One of the first forcing facts that we learn is that -closed forcings preserve all sequences of length . This is usually shown via distributivity, by showing that every -closed forcing is also -distributive, and that -distributivity is *equivalent* to the forcing not adding any new sequences of length . I will recall these facts here, and show how they relate to both and . Here is the axiom of choices, stating that we have choice functions for all sets injecting into , and is the axiom of dependent choices, saying that every pruned tree of height at most has a branch.

Let’s start off by recalling a few definitions of the terms I just mentioned. I’ll be slightly unorthodox here and follow the convention in both Jech (1999) and Schindler (2014) that -closed and -distributive are referring to sequences of length . Others might denote this by -closed and -distributive, respectively.

Definition.Let be an infinite cardinal and a forcing. Then is…

-closedif every -descending chain of conditions has a lower bound ; i.e., holds for every .-distributiveif the intersection of every -sized collection of open dense subsets of is again open dense.

The following is the well-known reason for why we care about distributivity.

Lemma 1 (ZF).Let be an infinite cardinal and a -distributive forcing. Then doesn’t add any new -sequences.

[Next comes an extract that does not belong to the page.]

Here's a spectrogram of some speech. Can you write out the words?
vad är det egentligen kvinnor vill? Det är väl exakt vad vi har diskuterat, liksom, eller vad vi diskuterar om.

**Proof.** Let be -generic and fix any such that ; say for a set . Fix forcing that and define, for each ,

,

all of which are open dense, so -distributivity of implies that is open dense as well; let . Since we get for each a unique with . We can therefore define, in , as the function given as , so that . **QED**

In many circumstances we’d simply show that our forcing of choice is -closed however, when we want to show that it doesn’t add any new -sequences. But this implication turns out to require some amount of choice, which is the following folklore result:

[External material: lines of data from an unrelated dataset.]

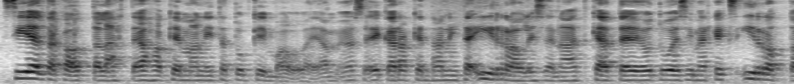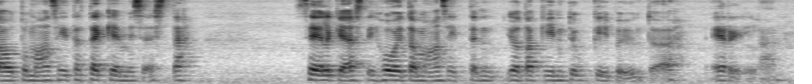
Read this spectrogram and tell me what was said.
sieltä kautta lähteä hakemaan niitä tukimalleja myös, eikä rakentaa niitä irrallisena, että käyttäjä joutuu esimerkiksi irrottautumaan siitä tekemisestä selkeästi hoitamaan sitten jotakin tukipyyntöä erillään.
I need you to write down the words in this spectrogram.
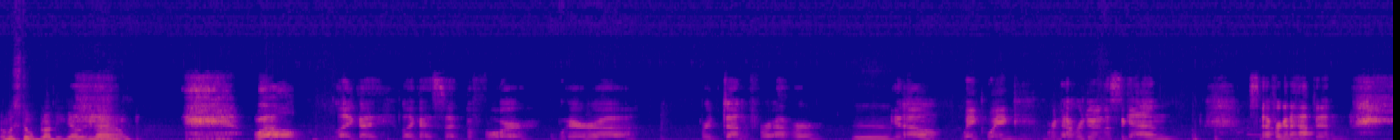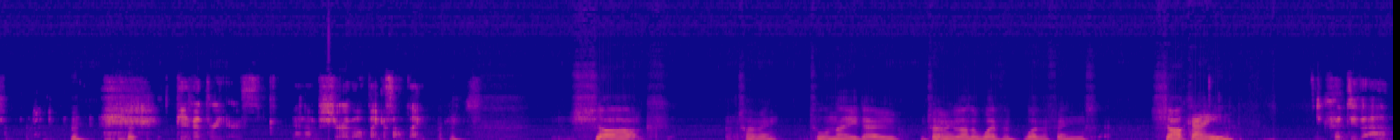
and we're still bloody going now. Well, like I like I said before, we're uh, we're done forever. Yeah. You know, wink, wink. We're never doing this again. It's never gonna happen. Give it three years, and I'm sure they'll think of something. Shark. I'm trying to think. Tornado. I'm trying to think of other weather weather things. Sharkane. You could do that.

Proposition (ZF).Let be an infinite cardinal. Then the following are equivalent:

- Every -closed forcing is -distributive
- Every -closed forcing does not add any new -sequences.

**Proof.** Lemma 1 above gives us .

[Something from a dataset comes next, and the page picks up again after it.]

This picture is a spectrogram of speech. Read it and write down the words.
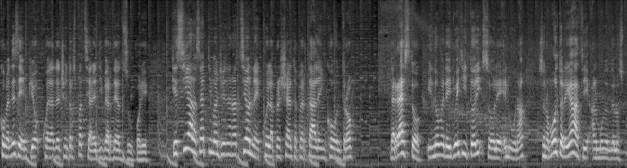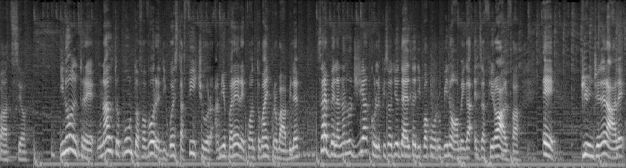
come ad esempio quella del centro spaziale di Verde Azzupoli. Che sia la settima generazione quella prescelta per tale incontro, del resto il nome dei due titoli, Sole e Luna, sono molto legati al mondo dello spazio. Inoltre, un altro punto a favore di questa feature, a mio parere quanto mai probabile, sarebbe l'analogia con l'episodio Delta di Pokémon Rubino Omega e Zaffiro Alpha e, più in generale,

: Let be -closed and fix a -sequence of open dense subsets of . Let and use to find a -sequence with and for every . Since is -closed we get a with , showing -distributivity.

: Assume fails, so that there’s a pruned tree of height without any branch. As a forcing, is then trivially -closed. But if is any generic then is a branch through and therefore contains a new -sequence. **QED**

Okay, so it seems that there’s some nontrivial stuff going on between the distributivity and the closure, and the proposition seems to indicate that we also get the converse of Lemma 1 in ZF. This at least holds if we’re assuming separativity and some choice:

Lemma 2 ().Let be an infinite cardinal and a separative forcing. Then is -distributive iff it doesn’t add any new -sequences.

**Proof. ** is just as above, so we show : Let be a sequence of open dense subsets of and fix some ; we have to show that there’s a with . Let be a -generic filter with . In we may then form the sequence

,

all of which are nonempty. Now use to pick a sequence of conditions . By assumption this sequence also belongs to so that we can then define, in , the set

,

which is dense below by separativity of , so pick . Since for every , as they’re all elements of , we get that for every . Since was arbitrary we get that is dense, showing -distributivity. **QED**

Note that we need the separativity assumption, as otherwise we could let and , which doesn’t add any new sequences (or any sets at all, in fact), but it isn’t -distributive.

If we assume some stronger condition on our forcing we *can* get the equivalence in ZF, however:

Lemma 3 (ZF).Let be an infinite cardinal and a separativetree forcing; i.e., where every compatible pair is also comparable. Then is -distributive iff it doesn’t add any new -sequences.

**Proof.** This is exactly like the proof of Lemma 2, but we have to *construct* the sequence of ‘s instead of relying on choice. Again we have, in , the sequence

,

all of which are nonempty. Note that every pair of is compatible, being elements of the filter, so they are comparable as well as is a tree forcing. This makes a branch, which is then wellordered by ‘s ordering . Define the sequence as

,

and finish the proof as in Lemma 2. **QED**

The general question of whether the converse of Lemma 1 holds in ZF seems to be open though, so let’s state it here for convenience:

Open problem? (ZF)Let be an infinite cardinal and a separative forcing which doesn’t add any new -sequences. Is then -distributive?